*SUPPLIED MATERIAL*.
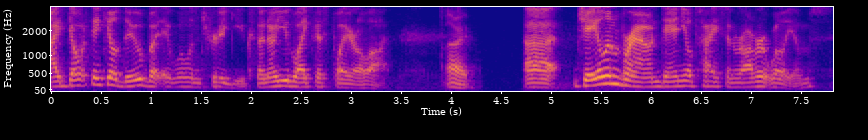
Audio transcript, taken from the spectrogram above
I don't think you'll do, but it will intrigue you because I know you like this player a lot. All right. Uh, Jaylen Brown, Daniel Theis, Robert Williams.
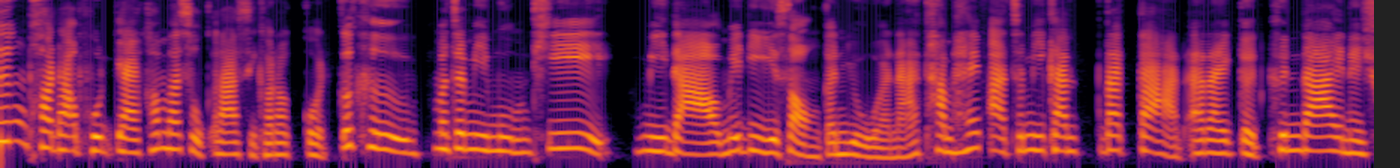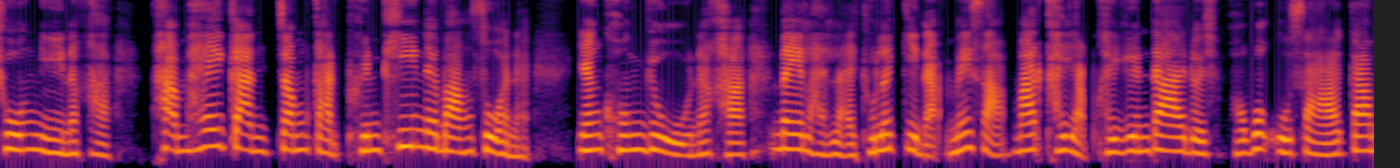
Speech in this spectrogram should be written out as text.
ึ่งพอดาวพุธย้ายเข้ามาสู่ราศีกรกฎก็คือ มันจะมีมุมที่มีดาวไม่ดีส่องกันอยู่นะทำให้อาจจะมีการประกาศอะไรเกิดขึ้นได้ในช่วงนี้นะคะทำให้การจำกัดพื้นที่ในบางส่วนอะยังคงอยู่นะคะ ในหลาย ๆ ธุรกิจอะไม่สามารถขยับขยื่นได้ โดยเฉพาะพวกอุตสาหกรรม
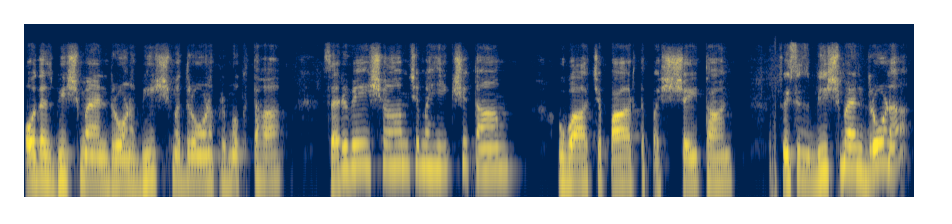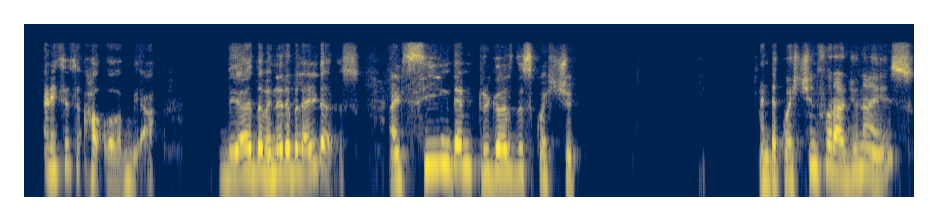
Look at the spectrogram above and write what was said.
Oh, there's Bhishma and Drona. Bhishma, Drona, Pramukta, Sarvesham cha Mahikshitam, Uvacha Partha Pashaitan. So he says Bhishma and Drona, and he says how, uh, they are the venerable elders. And seeing them triggers this question. And the question for Arjuna is,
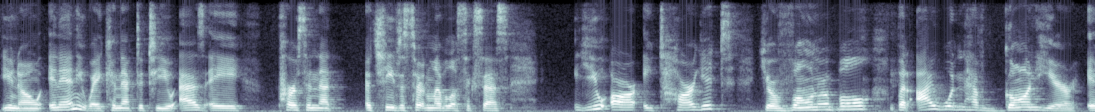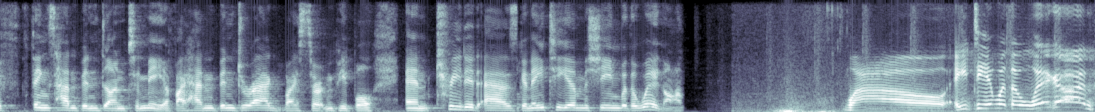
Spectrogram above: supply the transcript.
you know, in any way connected to you as a person that achieves a certain level of success, you are a target. You're vulnerable, but I wouldn't have gone here if things hadn't been done to me, if I hadn't been dragged by certain people and treated as an ATM machine with a wig on. Wow, ATM with a wig on.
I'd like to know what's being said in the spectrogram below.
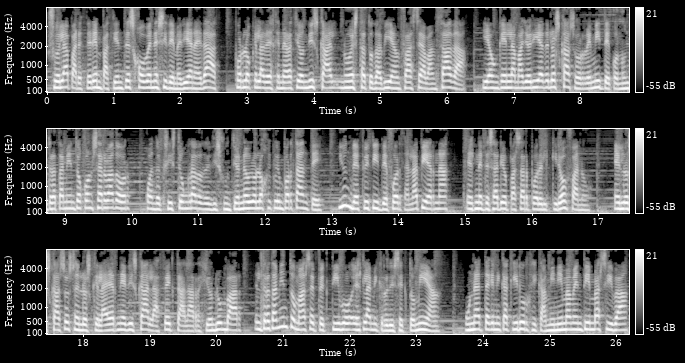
Suele aparecer en pacientes jóvenes y de mediana edad, por lo que la degeneración discal no está todavía en fase avanzada. Y aunque en la mayoría de los casos remite con un tratamiento conservador, cuando existe un grado de disfunción neurológico importante y un déficit de fuerza en la pierna, es necesario pasar por el quirófano. En los casos en los que la hernia discal afecta a la región lumbar, el tratamiento más efectivo es la microdisectomía, una técnica quirúrgica mínimamente invasiva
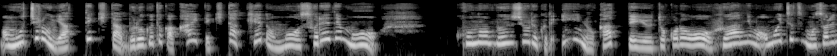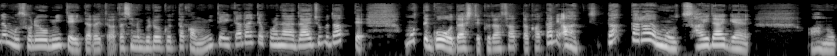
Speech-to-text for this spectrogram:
まあ、もちろんやってきた、ブログとか書いてきたけども、それでも、この文章力でいいのかっていうところを不安にも思いつつも、それでもそれを見ていただいて、私のブログとかも見ていただいて、これなら大丈夫だって思って GO を出してくださった方に、あ、だったらもう最大限、あの、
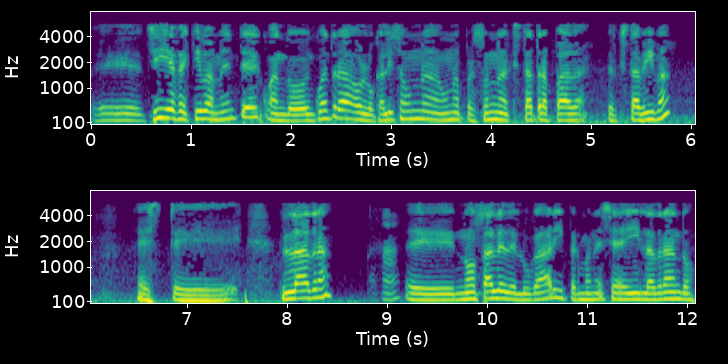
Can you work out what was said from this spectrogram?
Eh, sí, efectivamente, cuando encuentra o localiza una, una persona que está atrapada, que está viva, este, ladra, Ajá. eh, no sale del lugar y permanece ahí ladrando.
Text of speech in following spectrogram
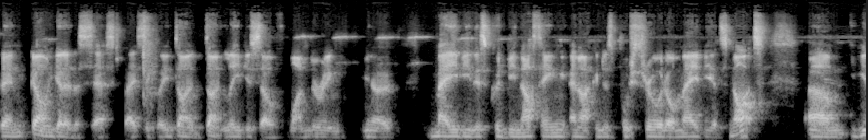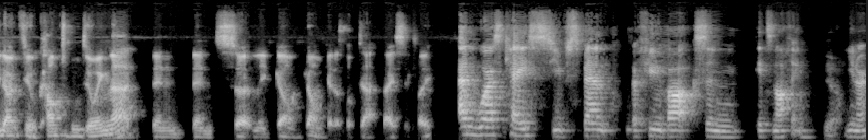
then go and get it assessed. Basically, don't don't leave yourself wondering. You know, maybe this could be nothing, and I can just push through it, or maybe it's not. Um, if you don't feel comfortable doing that, then then certainly go and go and get it looked at. Basically. And worst case, you've spent a few bucks and it's nothing. Yeah. You know?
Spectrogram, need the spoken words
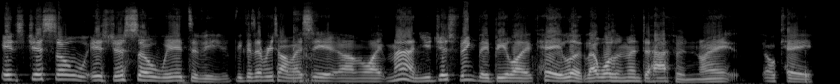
it's just so it's just so weird to me because every time I see it, I'm like, man, you just think they'd be like, hey, look, that wasn't meant to happen, right? Okay,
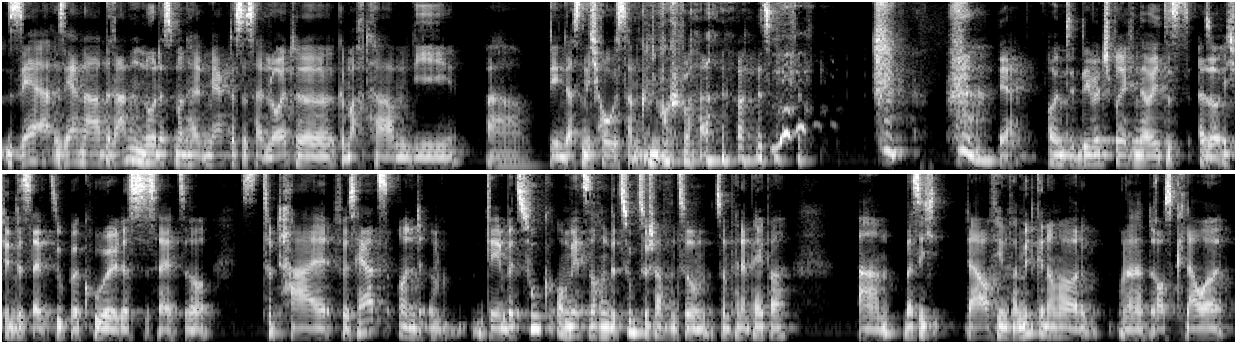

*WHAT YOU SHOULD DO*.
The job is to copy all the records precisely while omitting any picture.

*THE ANSWER*.
Audio transcript, taken from the spectrogram above
I don't think you'll do, but it will intrigue you because I know you like this player a lot. All right. Uh, Jaylen Brown, Daniel Theis, Robert Williams.
Speech in this spectrogram should be written out as text.
ึ่งพอดาวพุธย้ายเข้ามาสู่ราศีกรกฎก็คือ มันจะมีมุมที่มีดาวไม่ดีส่องกันอยู่นะทำให้อาจจะมีการประกาศอะไรเกิดขึ้นได้ในช่วงนี้นะคะทำให้การจำกัดพื้นที่ในบางส่วนอะยังคงอยู่นะคะ ในหลาย ๆ ธุรกิจอะไม่สามารถขยับขยื่นได้ โดยเฉพาะพวกอุตสาหกรรม
Look at the spectrogram above and write what was said.
Oh, there's Bhishma and Drona. Bhishma, Drona, Pramukta, Sarvesham cha Mahikshitam, Uvacha Partha Pashaitan. So he says Bhishma and Drona, and he says how, uh, they are the venerable elders. And seeing them triggers this question. And the question for Arjuna is,
Spectrogram above: supply the transcript.
you know, in any way connected to you as a person that achieves a certain level of success, you are a target. You're vulnerable, but I wouldn't have gone here if things hadn't been done to me, if I hadn't been dragged by certain people and treated as an ATM machine with a wig on. Wow, ATM with a wig on.
I'd like to know what's being said in the spectrogram below.
Suele aparecer en pacientes jóvenes y de mediana edad, por lo que la degeneración discal no está todavía en fase avanzada. Y aunque en la mayoría de los casos remite con un tratamiento conservador, cuando existe un grado de disfunción neurológico importante y un déficit de fuerza en la pierna, es necesario pasar por el quirófano. En los casos en los que la hernia discal afecta a la región lumbar, el tratamiento más efectivo es la microdisectomía, una técnica quirúrgica mínimamente invasiva
Speech-to-text for this spectrogram:
まあ、もちろんやってきた、ブログとか書いてきたけども、それでも、この文章力でいいのかっていうところを不安にも思いつつも、それでもそれを見ていただいて、私のブログとかも見ていただいて、これなら大丈夫だって思って GO を出してくださった方に、あ、だったらもう最大限、あの、
Can you work out what was said from this spectrogram?
Eh, sí, efectivamente, cuando encuentra o localiza una, una persona que está atrapada, que está viva, este, ladra, Ajá. eh, no sale del lugar y permanece ahí ladrando.
Text of speech in following spectrogram
then go and get it assessed. Basically, don't don't leave yourself wondering. You know, maybe this could be nothing, and I can just push through it, or maybe it's not. Um, if you don't feel comfortable doing that, then then certainly go and go and get it looked at. Basically. And worst case, you've spent a few bucks and it's nothing. Yeah. You know?
Spectrogram, need the spoken words
it's just so it's just so weird to me because every time I see it, I'm like, man, you just think they'd be like, hey, look, that wasn't meant to happen, right? Okay,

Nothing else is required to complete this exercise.